  2. Changes in dietary fiber intake in mice reveal associations between colonic mucin O-glycosylation and specific gut bacteria:
  3. Effects of soluble dietary fiber on low-density lipoprotein cholesterol and coronary heart disease risk:
  4. Effect of dietary fiber on constipation: a meta analysis:
  5. Westernized Diet is the Most Ubiquitous Environmental Factor in Inflammatory Bowel Disease:
  6. Dietary Reference Intakes (DRIs): Recommended Dietary Allowances and Adequate Intakes, Total Water and Macronutrients:

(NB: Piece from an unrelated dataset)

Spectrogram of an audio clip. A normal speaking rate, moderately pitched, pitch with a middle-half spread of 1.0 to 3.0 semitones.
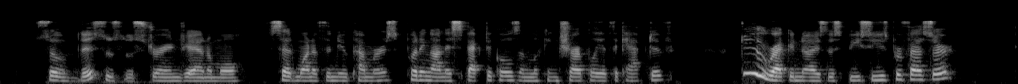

  7. Perspective: Closing the Dietary Fiber Gap: An Ancient Solution for a 21st Century Problem:
  8. Health effects of dietary fiber:
  9. The Impact of Dietary Fiber on Gut Microbiota in Host Health and Disease:
  10. The Gut Microbiota and Inflammation: An Overview:
  11. Role of dietary fiber in the recovery of the human gut microbiome and its metabolome:
  12. The Food-gut Human Axis: The Effects of Diet on Gut Microbiota and Metabolome:
  13. Dietary fiber and weight regulation:
  14. Energy-dense, low-fiber, high-fat dietary pattern is associated with increased fatness in childhood:
  15. Fiber Intake Predicts Weight Loss and Dietary Adherence in Adults Consuming Calorie-Restricted Diets: The POUNDS Lost (Preventing Overweight Using Novel Dietary Strategies) Study:
  16. Death by Carbs: Added Sugars and Refined Carbohydrates Cause Diabetes and Cardiovascular Disease in Asian Indians:
  17. Dietary fiber intake and risk of type 2 diabetes: a dose-response analysis of prospective studies:
  18. Dietary fiber for the treatment of type 2 diabetes mellitus: a meta-analysis:
  19. Dietary Fiber, Atherosclerosis, and Cardiovascular Disease:
  20. A new look at dietary fibers in metabolic syndrome:
  21. Effects of dietary fibre type on blood pressure: a systematic review and meta-analysis of randomized controlled trials of healthy individuals:
  22. Lipid Lowering with Soluble Dietary Fiber:
  23. Dietary fiber and progression of atherosclerosis: the Los Angeles Atherosclerosis Study:
  24. Fiber consumption and breast cancer incidence: A systematic review and meta-analysis of prospective studies:
  25. Dietary fiber intake reduces risk for Barrett's esophagus and esophageal cancer:
  26. Fiber Intake and Survival After Colorectal Cancer Diagnosis:
  27. Fiber intake and risk of subsequent prostate cancer in Japanese men:
  28. Fiber-derived butyrate and the prevention of colon cancer:
  29. Butyrate and colorectal cancer: the role of butyrate transport:
  30. Water supplementation enhances the effect of high-fiber diet on stool frequency and laxative consumption in adult patients with functional constipation: